START PROVIDED RECORDS

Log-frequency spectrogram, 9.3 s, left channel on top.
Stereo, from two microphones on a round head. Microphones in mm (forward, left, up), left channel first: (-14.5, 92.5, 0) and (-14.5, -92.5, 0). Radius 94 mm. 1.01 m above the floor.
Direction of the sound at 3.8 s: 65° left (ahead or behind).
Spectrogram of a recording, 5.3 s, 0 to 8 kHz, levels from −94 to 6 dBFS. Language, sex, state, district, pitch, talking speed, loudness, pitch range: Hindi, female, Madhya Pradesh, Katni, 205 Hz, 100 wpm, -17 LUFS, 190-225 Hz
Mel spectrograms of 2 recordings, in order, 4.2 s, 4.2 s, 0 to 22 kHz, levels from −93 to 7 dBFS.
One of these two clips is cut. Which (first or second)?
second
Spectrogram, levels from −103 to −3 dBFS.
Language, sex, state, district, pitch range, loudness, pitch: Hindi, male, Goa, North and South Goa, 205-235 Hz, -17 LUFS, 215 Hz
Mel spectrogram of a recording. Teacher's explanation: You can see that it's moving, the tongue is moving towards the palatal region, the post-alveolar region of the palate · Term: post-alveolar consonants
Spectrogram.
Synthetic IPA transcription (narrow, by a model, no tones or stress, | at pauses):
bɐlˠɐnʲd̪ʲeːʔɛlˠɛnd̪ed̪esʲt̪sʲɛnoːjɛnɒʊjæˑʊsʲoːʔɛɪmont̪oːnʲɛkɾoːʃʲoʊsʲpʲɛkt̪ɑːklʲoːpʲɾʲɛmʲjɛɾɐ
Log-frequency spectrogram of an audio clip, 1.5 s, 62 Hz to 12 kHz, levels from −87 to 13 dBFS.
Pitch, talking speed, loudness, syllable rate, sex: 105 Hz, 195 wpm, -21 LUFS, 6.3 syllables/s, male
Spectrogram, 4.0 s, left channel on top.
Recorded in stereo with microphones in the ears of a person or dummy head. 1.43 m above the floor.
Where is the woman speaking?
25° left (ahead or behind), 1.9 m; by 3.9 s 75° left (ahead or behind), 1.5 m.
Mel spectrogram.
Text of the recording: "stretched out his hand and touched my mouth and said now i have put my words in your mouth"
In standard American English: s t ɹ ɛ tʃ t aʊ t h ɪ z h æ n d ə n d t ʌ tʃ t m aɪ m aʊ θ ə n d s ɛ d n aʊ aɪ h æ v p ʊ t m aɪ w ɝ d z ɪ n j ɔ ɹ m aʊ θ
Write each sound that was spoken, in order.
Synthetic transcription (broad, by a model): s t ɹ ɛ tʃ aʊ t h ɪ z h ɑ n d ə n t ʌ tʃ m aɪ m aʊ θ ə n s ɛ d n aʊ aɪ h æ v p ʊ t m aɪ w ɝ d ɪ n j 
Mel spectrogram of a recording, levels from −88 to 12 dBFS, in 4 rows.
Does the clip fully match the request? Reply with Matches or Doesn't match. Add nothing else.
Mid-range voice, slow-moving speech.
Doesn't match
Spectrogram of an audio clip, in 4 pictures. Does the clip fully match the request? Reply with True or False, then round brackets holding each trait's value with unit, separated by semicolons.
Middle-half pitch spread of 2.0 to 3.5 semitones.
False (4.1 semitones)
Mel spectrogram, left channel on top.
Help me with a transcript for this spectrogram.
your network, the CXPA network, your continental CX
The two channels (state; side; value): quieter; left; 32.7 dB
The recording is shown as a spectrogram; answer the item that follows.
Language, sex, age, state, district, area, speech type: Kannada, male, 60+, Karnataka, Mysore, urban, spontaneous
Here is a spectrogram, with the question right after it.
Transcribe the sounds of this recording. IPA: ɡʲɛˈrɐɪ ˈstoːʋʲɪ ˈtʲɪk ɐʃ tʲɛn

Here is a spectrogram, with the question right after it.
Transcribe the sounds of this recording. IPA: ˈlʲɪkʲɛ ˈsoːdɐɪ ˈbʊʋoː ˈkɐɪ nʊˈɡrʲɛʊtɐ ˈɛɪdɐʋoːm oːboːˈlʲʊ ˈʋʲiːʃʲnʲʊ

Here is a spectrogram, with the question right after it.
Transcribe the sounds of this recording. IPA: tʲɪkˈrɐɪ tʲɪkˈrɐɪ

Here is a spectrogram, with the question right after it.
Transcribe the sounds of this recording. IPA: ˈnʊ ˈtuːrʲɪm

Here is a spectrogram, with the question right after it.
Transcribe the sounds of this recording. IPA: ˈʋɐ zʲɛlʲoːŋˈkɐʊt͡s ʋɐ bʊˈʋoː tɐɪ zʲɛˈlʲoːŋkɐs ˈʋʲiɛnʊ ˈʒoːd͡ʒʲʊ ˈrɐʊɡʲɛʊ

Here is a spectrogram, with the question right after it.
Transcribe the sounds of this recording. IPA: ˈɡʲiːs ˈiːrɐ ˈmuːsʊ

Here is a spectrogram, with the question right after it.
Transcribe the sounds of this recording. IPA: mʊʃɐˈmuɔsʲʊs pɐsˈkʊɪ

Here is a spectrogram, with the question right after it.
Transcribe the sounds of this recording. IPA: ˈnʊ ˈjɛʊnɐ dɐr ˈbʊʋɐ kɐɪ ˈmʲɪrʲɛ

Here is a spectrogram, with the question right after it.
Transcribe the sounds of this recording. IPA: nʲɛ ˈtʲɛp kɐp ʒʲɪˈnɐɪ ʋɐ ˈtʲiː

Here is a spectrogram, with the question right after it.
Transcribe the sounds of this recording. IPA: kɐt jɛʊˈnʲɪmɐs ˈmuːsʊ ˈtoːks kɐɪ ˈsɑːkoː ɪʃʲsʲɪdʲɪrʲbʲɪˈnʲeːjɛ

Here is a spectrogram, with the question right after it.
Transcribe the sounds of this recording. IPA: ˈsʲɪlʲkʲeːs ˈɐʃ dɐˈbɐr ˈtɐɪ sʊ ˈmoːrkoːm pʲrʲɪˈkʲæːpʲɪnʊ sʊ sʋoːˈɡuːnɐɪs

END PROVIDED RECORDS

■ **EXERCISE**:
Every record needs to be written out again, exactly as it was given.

■ **YOUR SOLUTION**:
Log-frequency spectrogram, 9.3 s, left channel on top.
Stereo, from two microphones on a round head. Microphones in mm (forward, left, up), left channel first: (-14.5, 92.5, 0) and (-14.5, -92.5, 0). Radius 94 mm. 1.01 m above the floor.
Direction of the sound at 3.8 s: 65° left (ahead or behind).
Spectrogram of a recording, 5.3 s, 0 to 8 kHz, levels from −94 to 6 dBFS. Language, sex, state, district, pitch, talking speed, loudness, pitch range: Hindi, female, Madhya Pradesh, Katni, 205 Hz, 100 wpm, -17 LUFS, 190-225 Hz
Mel spectrograms of 2 recordings, in order, 4.2 s, 4.2 s, 0 to 22 kHz, levels from −93 to 7 dBFS.
One of these two clips is cut. Which (first or second)?
second
Spectrogram, levels from −103 to −3 dBFS.
Language, sex, state, district, pitch range, loudness, pitch: Hindi, male, Goa, North and South Goa, 205-235 Hz, -17 LUFS, 215 Hz
Mel spectrogram of a recording. Teacher's explanation: You can see that it's moving, the tongue is moving towards the palatal region, the post-alveolar region of the palate · Term: post-alveolar consonants
Spectrogram.
Synthetic IPA transcription (narrow, by a model, no tones or stress, | at pauses):
bɐlˠɐnʲd̪ʲeːʔɛlˠɛnd̪ed̪esʲt̪sʲɛnoːjɛnɒʊjæˑʊsʲoːʔɛɪmont̪oːnʲɛkɾoːʃʲoʊsʲpʲɛkt̪ɑːklʲoːpʲɾʲɛmʲjɛɾɐ
Log-frequency spectrogram of an audio clip, 1.5 s, 62 Hz to 12 kHz, levels from −87 to 13 dBFS.
Pitch, talking speed, loudness, syllable rate, sex: 105 Hz, 195 wpm, -21 LUFS, 6.3 syllables/s, male
Spectrogram, 4.0 s, left channel on top.
Recorded in stereo with microphones in the ears of a person or dummy head. 1.43 m above the floor.
Where is the woman speaking?
25° left (ahead or behind), 1.9 m; by 3.9 s 75° left (ahead or behind), 1.5 m.
Mel spectrogram.
Text of the recording: "stretched out his hand and touched my mouth and said now i have put my words in your mouth"
In standard American English: s t ɹ ɛ tʃ t aʊ t h ɪ z h æ n d ə n d t ʌ tʃ t m aɪ m aʊ θ ə n d s ɛ d n aʊ aɪ h æ v p ʊ t m aɪ w ɝ d z ɪ n j ɔ ɹ m aʊ θ
Write each sound that was spoken, in order.
Synthetic transcription (broad, by a model): s t ɹ ɛ tʃ aʊ t h ɪ z h ɑ n d ə n t ʌ tʃ m aɪ m aʊ θ ə n s ɛ d n aʊ aɪ h æ v p ʊ t m aɪ w ɝ d ɪ n j 
Mel spectrogram of a recording, levels from −88 to 12 dBFS, in 4 rows.
Does the clip fully match the request? Reply with Matches or Doesn't match. Add nothing else.
Mid-range voice, slow-moving speech.
Doesn't match
Spectrogram of an audio clip, in 4 pictures. Does the clip fully match the request? Reply with True or False, then round brackets holding each trait's value with unit, separated by semicolons.
Middle-half pitch spread of 2.0 to 3.5 semitones.
False (4.1 semitones)
Mel spectrogram, left channel on top.
Help me with a transcript for this spectrogram.
your network, the CXPA network, your continental CX
The two channels (state; side; value): quieter; left; 32.7 dB
The recording is shown as a spectrogram; answer the item that follows.
Language, sex, age, state, district, area, speech type: Kannada, male, 60+, Karnataka, Mysore, urban, spontaneous
Here is a spectrogram, with the question right after it.
Transcribe the sounds of this recording. IPA: ɡʲɛˈrɐɪ ˈstoːʋʲɪ ˈtʲɪk ɐʃ tʲɛn

Here is a spectrogram, with the question right after it.
Transcribe the sounds of this recording. IPA: ˈlʲɪkʲɛ ˈsoːdɐɪ ˈbʊʋoː ˈkɐɪ nʊˈɡrʲɛʊtɐ ˈɛɪdɐʋoːm oːboːˈlʲʊ ˈʋʲiːʃʲnʲʊ

Here is a spectrogram, with the question right after it.
Transcribe the sounds of this recording. IPA: tʲɪkˈrɐɪ tʲɪkˈrɐɪ

Here is a spectrogram, with the question right after it.
Transcribe the sounds of this recording. IPA: ˈnʊ ˈtuːrʲɪm

Here is a spectrogram, with the question right after it.
Transcribe the sounds of this recording. IPA: ˈʋɐ zʲɛlʲoːŋˈkɐʊt͡s ʋɐ bʊˈʋoː tɐɪ zʲɛˈlʲoːŋkɐs ˈʋʲiɛnʊ ˈʒoːd͡ʒʲʊ ˈrɐʊɡʲɛʊ

Here is a spectrogram, with the question right after it.
Transcribe the sounds of this recording. IPA: ˈɡʲiːs ˈiːrɐ ˈmuːsʊ

Here is a spectrogram, with the question right after it.
Transcribe the sounds of this recording. IPA: mʊʃɐˈmuɔsʲʊs pɐsˈkʊɪ

Here is a spectrogram, with the question right after it.
Transcribe the sounds of this recording. IPA: ˈnʊ ˈjɛʊnɐ dɐr ˈbʊʋɐ kɐɪ ˈmʲɪrʲɛ

Here is a spectrogram, with the question right after it.
Transcribe the sounds of this recording. IPA: nʲɛ ˈtʲɛp kɐp ʒʲɪˈnɐɪ ʋɐ ˈtʲiː

Here is a spectrogram, with the question right after it.
Transcribe the sounds of this recording. IPA: kɐt jɛʊˈnʲɪmɐs ˈmuːsʊ ˈtoːks kɐɪ ˈsɑːkoː ɪʃʲsʲɪdʲɪrʲbʲɪˈnʲeːjɛ

Here is a spectrogram, with the question right after it.
Transcribe the sounds of this recording. IPA: ˈsʲɪlʲkʲeːs ˈɐʃ dɐˈbɐr ˈtɐɪ sʊ ˈmoːrkoːm pʲrʲɪˈkʲæːpʲɪnʊ sʊ sʋoːˈɡuːnɐɪs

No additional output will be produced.